We believe the Bible is the Word of God. It is our final authority in all matters of faith and life. It reveals God, His purposes and how we can have a restored relationship with Him.

Detailed Beliefs

We believe the Bible is the revealed Word of God and is comprised of 66 self-authenticating books. God prepared human agents (Jer 1:5; Gal 1:15) directed by the Holy Spirit without distorting their individual personalities and styles (2 Pet 1:21) to permanently record His special revelation without error (2 Tim 3:16).


The Bible is the vehicle by which man may come to know God (Eph 1:17). It is a self-disclosure in propositions using human language (Gen 1:1).

Special revelation has come in many ways (Heb 1:1). These include direct words (Exod 33:11), direct writing by God (Exod 31:18), dreams (Dan 7:1), and visions (Ezek 1:1). Biblical authors drew from a variety of from non-inspired sources such as public documents (Luke 1:1-4), histories (1 Chron 29:29), and poetry (Acts 17:18). These writings are not direct revelation but do partake of inspiration when incorporated into the cannon.

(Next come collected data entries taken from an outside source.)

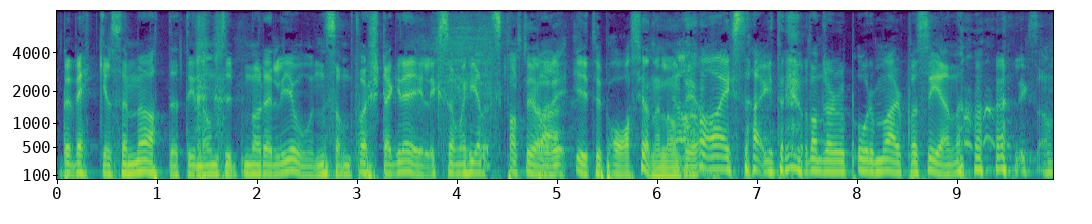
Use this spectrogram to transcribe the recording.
beväckelsemötet inom typ någon religion som första grej liksom och helt skippa. Fast du gör det i typ Asien eller någonting. Ja, exakt. Och de drar upp ormar på scen. liksom.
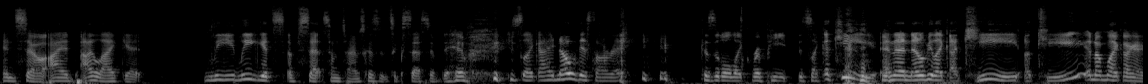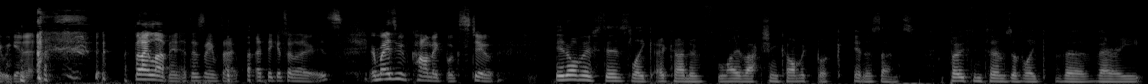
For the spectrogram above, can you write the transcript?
And so I I like it. Lee Lee gets upset sometimes because it's excessive to him. He's like, I know this already. Because it'll like repeat. It's like a key, and then it'll be like a key, a key, and I'm like, okay, we get it. but I love it at the same time. I think it's hilarious. It reminds me of comic books too. It almost is like a kind of live action comic book in a sense. Both in terms of like the very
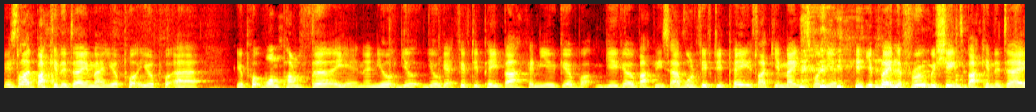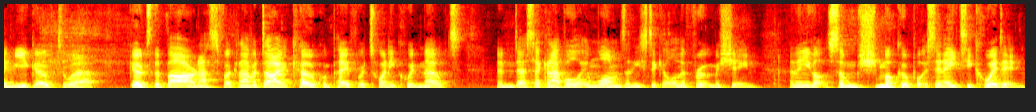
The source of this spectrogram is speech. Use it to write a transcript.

The doctrine of inspiration implies a preservation of Scripture. This is based on the continuing authority of the Word (Matt 5:18; John 10:35; 1 Pet 1:9-13), the indestructibility of the Word (Matt 24:35; John 10:35; 1 Pet 1:25) and warnings against corrupting the text (Rev 22:18,19). There are therefore no inspired writings not included in the 66 books of the canon. Scripture has occasionally been preserved miraculously (Exod 32,35;Deut 10; Jer 36) but is normally preserved indirectly through secondary causation.

Because of the effects of depravity, the Spirit of God must illuminate the mind in order that man may apprehend the significance of the Word of God (1 Cor 2:4, 5; Eph 1:17; 1 John 2:20, 21, 27). Scripture is perspicuous with regard to its central messages (Psalm 19:8; 119:105; 2 Peter 1:19) yet not all Scripture is equally clear (2 Pet 3:16).

The correct meaning of Scripture must be derived through proper exegesis and a consistent-literal-grammatical-historical interpretation of Scripture. This method of interpretation is in harmony with a dispensational approach to Scripture, which accounts for progressive revelation (Heb 1:1). The univocal nature of language demands that Scripture can have one meaning in a given context. Scripture, properly interpreted, is fully sufficient to instruct and direct man in redemption and godly living (2 Tim 3:16).


Inspiration concerns that which is written (2 Tim 3:16). It is therefore infallible and consequently inerrant in everything that it affirms (Psalm 12:6; 19:9; John 17:17) whether in doctrine, science, geography or history. Scripture originated with God not the human author (1 Pet 1:20). The human author was so influenced by the Holy Spirit that he consciously wrote exactly what the Spirit desired without any violation of personality or style of writing (1 Pet 1:21; 1 Cor 2:13). Inspiration pertains only to the autographs (1 Cor 14:37; Acts 28:25). Copies and translations partake of inspiration in a derivative sense in as much as they faithfully reproduce the original. The internal witness of Scripture to inspiration through the testimonies of Christ (Luke 4:4,8,10; Mark 14:49; Matt 5:18; John 16:13), the apostles (Acts 1:16; Rom 3:2; 9:17; 1 Cor 14:37-38; Gal 3:8; Heb 3:7) , and other biblical writers (Jer 1:2; Ezek 3:16; Mal 1:1,2) is sufficient